3) She rose rapidly through the ranks, and even worked for a President. While working in Washington, D.C she was selected as one of three private nurses for President Dwight D. Eisenhower. After becoming lieutenant, followed by head nurse in several clinics, she became the chief nurse of the 11th Evacuation Hospital in Pusan. In 1967, she was promoted to Colonel, and, that same year she was appointed chief of the Corps. In 1970, President Nixon appointed her to brigadier general.
4) She is very highly decorated. She possesses the Distinguished Service Medal, the Legion of Merit with OLC, the Army Commendation Medal, the American Campaign Medal, the Asiatic-Pacific Campaign Medal with one service star, the World War II Victory Medal, the Army of Occupation Medal, the National Defence Service Medal, the Korean Service Medal with three service stars, and the United Nations Korea Medal.
5) She was a dedicated to training other nurses during war time. She travelled to Vietnam three times during the war in order to develop new training, and increased the number of nurses serving overseas dramatically. #womeninwar#womeninwarzones#army#nurse#feminist#medal#general#firstwoman#boss#chiefnurse
“Everyone wants to ride with you in the limo, but what you want is someone who will take the bus with you when the limo breaks down.” - Oprah

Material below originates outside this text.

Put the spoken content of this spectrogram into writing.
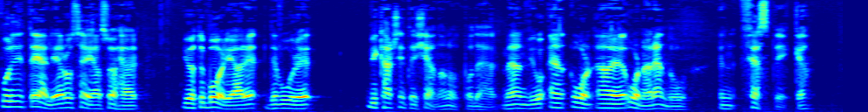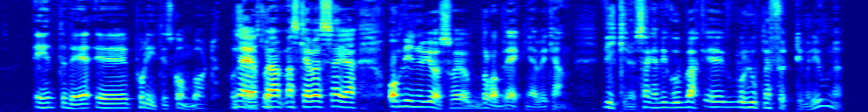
Vore det inte ärligare att säga så här, göteborgare, det vore, vi kanske inte tjänar något på det här, men vi eh, ordnar ändå en festvecka. Är inte det eh, politiskt gångbart? Nej, men man ska väl säga, om vi nu gör så bra beräkningar vi kan. Vi kan ju säga att vi går, back, eh, går ihop med 40 miljoner.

With all this talk of #oprah2020 I thought I’d share my favorite quote from her 😘